Jig May Be Up on Fantastic Stock Multiples from Roll-up Acquisitions
BY Hal Plotkin
New SEC Staff Accounting Bulletin may spell the end to the roll-up gravy train.
"I wanted work to be optional by age 44," says Steve Wilson, founder of Mid-States Technical Staffing Services, based in Davenport, Iowa. He achieved his goal in 1993 when Mid-States was acquired as part of a successful "roll-up" pulled together by staffing giant AccuStaff. Since the roll-up, Wilson has seen the paper value of his AccuStaff stock more than quadruple.
"If this had been a straight cash transaction, my company would have gone for 3 to 5 times earnings, but since it's part of a roll-up, Wall Street places the value at 10 to 12 times earnings," says Wilson, who left AccuStaff last month, when his three-year contract ended. (Like Wilson, most roll-up entrepreneurs remain at the helm of their companies for some period of time after they've been acquired, often as a matter of contractual obligation.)
Also called consolidations, roll-ups have enabled scores of entrepreneurs to cash in their chips at very high multiples. Roll-up specialists have applied Securities and Exchange Commission rules that allow the assets of different companies to be pooled before an initial public offering without first deducting the cost of goodwill--the difference between a company's hard assets, like real estate and machinery, and the valuation of the company. Normally, goodwill would be written off the merged company's balance sheet. The result, say some critics: high reported earnings in the consolidated companies and high stock prices. Since the spate of cash-outs began in earnest, in 1992, the amount of equity issued by industry consolidators mushroomed more than 20-fold, exceeding $1.6 trillion in 1995, according to Securities Data Corp.

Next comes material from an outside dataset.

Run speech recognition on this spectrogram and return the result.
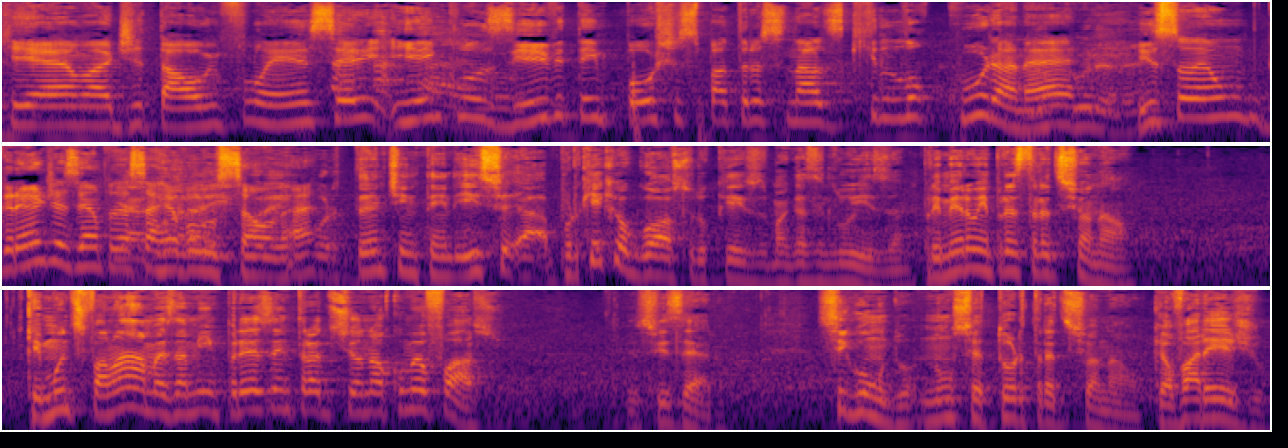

But the fast-moving roll-up gravy train may be heading for a ditch. In a bit of arcana called Staff Accounting Bulletin No. 97, issued on August 1, 1996, the SEC reinterpreted the rules to require, in most cases, that goodwill be written off against earnings for a period of up to 40 years. "This is a disaster for entrepreneurs," says roll-up specialist and Notre Capital president Steven Harter, whose firm promoted many of the most successful recent roll-ups, including U.S. Delivery Systems, Physicians Resource Group, and Coach USA. Harter contends that the accounting change discriminates against entrepreneurs--and, of course, by association, roll-up specialists like him.
There certainly have been concerns about roll-ups. For starters, some, including smart investors, worry that the high reported earnings that push stock prices up will evaporate once traditional measures of business performance, such as comparisons of same-store sales, are applied. Others argue that like hungry sharks, the roll-ups must keep moving forward, acquiring new companies in order to keep the numbers up. "That's nonsense," says Harter. The SEC would "be destroying the only opportunity many entrepreneurs have to get to the equity markets."
Meanwhile, at least some entrepreneurs have adopted a wait-and-see attitude. "I'm not a Wall Streettype person," says Ed Katz, owner of New York Citybased Choice Courier, the nation's largest privately owned ground courier. Katz rejected invitations to join roll-ups in recent months, mostly, he says, out of concern over what might happen to his longtime employees, who would have been required to take salary cuts in exchange for stock options whose value might not hold. "If you make a dollar today and Wall Street says it's worth $100, well, is it really worth $100? I don't know about that. Yes, the deal would have made me wealthy," Katz confirms, "but we have a happy little company here, and I run it. I'd like to keep it that way."
Resources: CHOICE COURIER, Ed Katz, 733 Third Ave., 5th Floor, New York, NY 10017; 212-370-1999